Seal of the Executive Office for Immigration Review
|Jurisdiction||Federal government of the United States|
|Headquarters||Bailey's Crossroads, Virginia (Falls Church mailing address)|
|Parent agency||Executive Office for Immigration Review, Department of Justice|
|Website||Board of Immigration Appeals|
The BIA reviews the decisions of the U.S. immigration courts, some decisions of U.S. Citizenship and Immigration Services, and immigration violation arrests by U.S. Customs and Border Protection and U.S. Immigration and Customs Enforcement. BIA decisions are the final administrative action in a given case, and the next stage of appeal after a BIA decision is usually in the United States courts of appeals if an appeal is allowed by statute.
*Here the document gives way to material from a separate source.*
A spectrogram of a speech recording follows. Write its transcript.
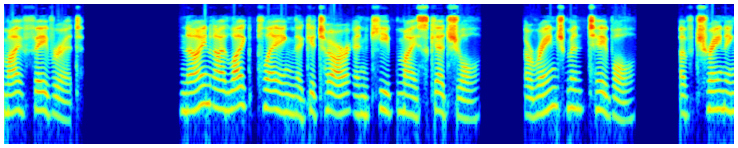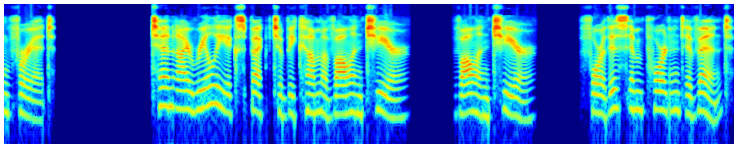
my favorite. 9. I like playing the guitar and keep my schedule, arrangement table, of training for it. 10. I really expect to become a volunteer, volunteer, for this important event.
Most opinions of the BIA are unpublished and do not apply outside of the cases in which they were issued. However, a limited number of BIA decisions are selected for publication in the Administrative Decisions under the Immigration and Nationality Laws of the United States. There are currently 28 volumes of administrative precedent decisions under the Immigration and Nationality laws encompassing decisions dating back to 1940. BIA precedent decisions are legally binding on all components of the Department of Homeland Security (DHS). A precedent decision may be overruled by a published decision of the Attorney General, by a Federal court, by a subsequent BIA precedent decision, or by a change in the law.
The BIA is located in Bailey's Crossroads, Virginia, and, as of April 2009, had 14 board members, who are administrative judges appointed by the U.S. Attorney General. The size of the full BIA varies from time to time, depending on resignations, retirements, and new appointments; it may have up to fifteen board members under the current authorizing legislation. Decisions issued by the BIA are by made up of three-member panels in limited circumstances. Otherwise, the vast majority of cases are decided by single panel members. A single panel member can also use a process called summary affirmance, which is used in 10 percent of cases (as of 2008), to affirm the lower court without issuing a written decision.
The BIA is notable in that one need not be an attorney to appear before it representing a client. However, non-attorneys must be part of a BIA-recognized organization (generally a nonprofit), and also have obtained BIA accreditation as individuals. A practice manual for appearing before the BIA is available from the U.S. Department of Justice. A handbook explaining the accreditation and recognition process is available from the nonprofit Catholic Legal Immigration Network (CLINIC).
- "AMERICAN BAR ASSOCIATION COMMISSION ON IMMIGRATION REPORT TO THE HOUSE OF DELEGATES" (PDF).
- "Precedent Decisions". USCIS. Retrieved 2018-01-24.
- "Comprehensive List of Articles on Attorney General and BIA Precedent Decisions | myattorneyusa". myattorneyusa.com. Retrieved 2018-01-24.
- 8 C.F.R. 1003.1(e)(6)
- 8 C.F.R. 1003.1(e)(5)
- 8 C.F.R. 1003.1(e)(4); Fact Sheet: BIA Restructuring and Streamlining Procedures Archived January 8, 2013, at the Wayback Machine; Fact Sheet: EOIR’s Improvement Measures –– Progress Overview
- "Board of Immigration Appeals Practice Manual". 13 January 2015.
- "DOJ Recognition & Accreditation Toolkit - CLINIC". www.cliniclegal.org.